A sharp increase in imports, which subtracts from GDP, contributed to the slowdown in growth from the fourth quarter, shaving off nearly an entire percentage point. Spending on imports jumped to a 7.2% rate from 2.2% in the fourth quarter.

A decrease in inventory investment in the private sector also weighed on the economy earlier this year. There was also a sharp slowdown in government spending.

Consumer spending, which accounts for the lion’s share of economic output, also slowed earlier this year, but it still fueled growth in the first quarter. A key gauge of demand in the economy — final sales to private domestic purchasers — remained strong in the January-through-March period, slowing only slightly from the fourth quarter.

The Dow tumbled by 500 points at the opening bell, the S&P 500 fell 1.3% and the Nasdaq Composite declined by 2%.

What this means for interest rates
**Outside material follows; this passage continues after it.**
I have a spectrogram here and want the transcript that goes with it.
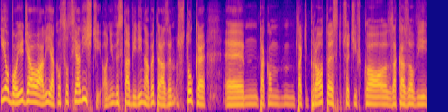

Inflation slowed considerably last year, but the pace of its descent has stalled in recent months. That’s the main reason why the Fed isn’t planning to cut interest rates imminently, but the economy’s resilience is also reassuring central bankers that they can afford to sit still and wait for inflation to budge lower. Fed officials will begin to cut rates once they’re convinced that inflation is under control and is on track to their 2% target — but they could also reduce rates sooner than expected if the economy suddenly falters.

For now, economic growth remains healthy, despite the weaker-than-expected first-quarter GDP reading, as employers continue to hire at a solid clip and workers still command robust wage gains. Economists and Fed policymakers are still widely expecting that momentum to slow even further this year, with interest rates perched at a two-decade high, but a recession this year isn’t in the cards.

“Consumers are becoming a bit more selective with what they purchase and how much of it because of the high interest-rate environment and because inflation remains high,” Oren Klachkin, financial market economist at Nationwide, told CNN. “But as long as the job market remains solid, they will continue to spend. That is more than compensating for the fact that there’s continued pressure from the inflation front and interest rates.”

The latest GDP reading dealt some damage to the narrative that the US economy might be overheating. For interest rates, that means rate cuts could begin sooner rather than later.

“The softer first read of Q1 GDP could shift — again — the Fed’s timetable for initiating the rate easing cycle, with July coming back into play,” Quincy Krosby, chief global strategist at LPL Financial, said in a note Thursday.

Federal Reserve officials meet next week to deliberate on their latest interest rate decision.

No alarm bells — yet

Americans are still opening up their wallets, which is keeping the economy afloat for now.

Consumer spending slowed in the first quarter to a 2.5% rate, down from the 3.3% rate in the fourth quarter, mainly driven by a pullback in goods spending. Household outlays were responsible for the majority of growth from January through March. With the job market still humming along, Americans are likely to continue to spend.

Visa, the world’s largest payment processor, beat estimates in its latest earnings results released this week, largely thanks to resilient spending.

“Consumer spend across all segments from low-to-high spend has remained relatively stable. Our data does not indicate any meaningful behavior change across consumer segments,” Chris Suh, chief financial officer at Visa, said in an earnings call.

But there are some signs of stress. Credit card debt levels and delinquencies have been rising, which are gauges the Fed is paying close attention to.

Chicago Fed President Austan Goolsbee said recently that consumer debt levels aren’t yet “especially” high, but that an increase can sometimes be a harbinger for weakness on the horizon.

“If the delinquency rate of consumer loans starts rising, that is often a leading indicator for ‘things are about to get worse,’” he said Friday at a moderated panel hosted by the Society for Advancing Business Editing and Writing.